Catherine McPhilemy is originally from Derry, Northern Ireland, but has lived and worked in many different countries. She’s an enthusiastic member of the Women’s Activities and Travel group. “It is great to meet like-minded people, have a chat or a vermut. I’ve tried a few groups, salsa, brunch, excursions; there are good days and bad, good groups and, well, let’s say normal groups, but generally the people are always positive. Also, the activities are always good fun.”
When German designer Frederike Werckmeister arrived from London four years ago, like most people she was looking for work, a flat and a network of contacts. She found Meetup.com while surfing the web and joined the BCN graphic designers’ group only to find out that it was dormant. Meetup sent her an e-mail asking if she wanted to activate the group and become its organiser. It has been going strong ever since.
“We have a core of regulars that always come. Then there are the ones that come and go, they ask for information and never come back. But, generally, we have between five and 15 people per meeting. We have a great little bar on Calle Mercè, you can have a fancy cocktail, a cheap beer and food if you are coming straight from work. Sometimes we take field trips, MACBA, museums, openings, but generally we just talk. We work online all day, so it is a relief that the bar has no WiFi.”
Is there a downside to Meetup.com? “Not really,” said Werckmeister. “When I took over the group it was free. Now Meetup is charging something like six bucks a month, not bad. They sent me cards and a sign. Some groups charge the members, but I just cover it myself, I have made so many contacts and got so much work from it that I can’t complain. The only other thing I could say is that the members need to be more pro-active. No one wants a one-person show, it must be a collective of like-minded people. When I told my mother about the idea, she wanted to start a group in her tiny village in Germany. I imagine Meetup is going to grow very large, it just makes sense.”
Werckmeister said the group members communicate in a mix of languages. “We have people from all over the world. But, I am proud to say, we just got our first two Catalan members. So we all practise our language skills while discussing what we love, which is design. Somehow it seems to work out fine.”
The Cinebar group, started by Mark Charach from London, has 186 members.

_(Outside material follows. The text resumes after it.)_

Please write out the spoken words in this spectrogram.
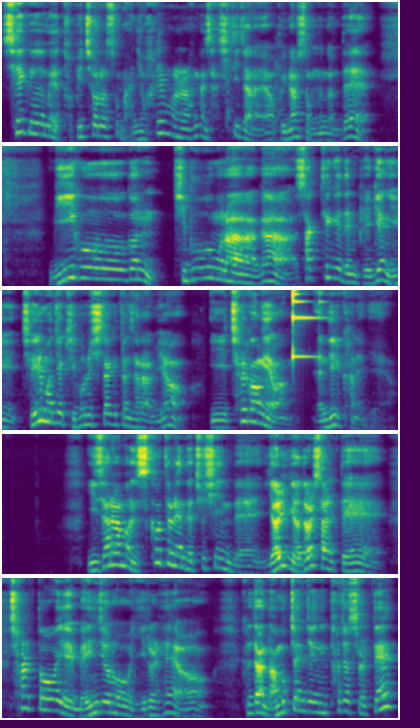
세금의 도피처로서 많이 활용을 한 건 사실이잖아요. 부인할 수 없는 건데 미국은 기부 문화가 싹트게 된 배경이 제일 먼저 기부를 시작했던 사람이요. 이 철강의 왕 앤드류 카네기예요. 이 사람은 스코틀랜드 출신인데 18살 때 철도의 매니저로 일을 해요. 그러다가 남북전쟁이 터졌을 때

This group promotes quality cult or classic films in an uber-relaxed Raval bar called Inusual Project on Carrer Paloma. The weekly lounge-like atmosphere, free popcorn and two-euro entrance fee, make it a perfect and cheap weeknight out. Films are shown in the original language with subtitles to suit the crowd, in either English or Spanish. “Cinebar is about good social vibes. We bring the popcorn, the bar provides the sofas. It is a very international crowd, the people are from everywhere and the locals that show up are the open ones who want to mingle and mix,” said Charach.
He arrived in Barcelona a year ago, and was looking to build a social life when he found Meetup.com. “I have met some great people. We are all in the same boat. Global people, well-travelled and still travelling. I started the film group because I love movie nights at home with friends, and I love drinking in bars with friends, so why not put the two together?”
Putting people together is what Meetup sets out to do, and judging by the results in Barcelona they seem to be doing a pretty good job of it.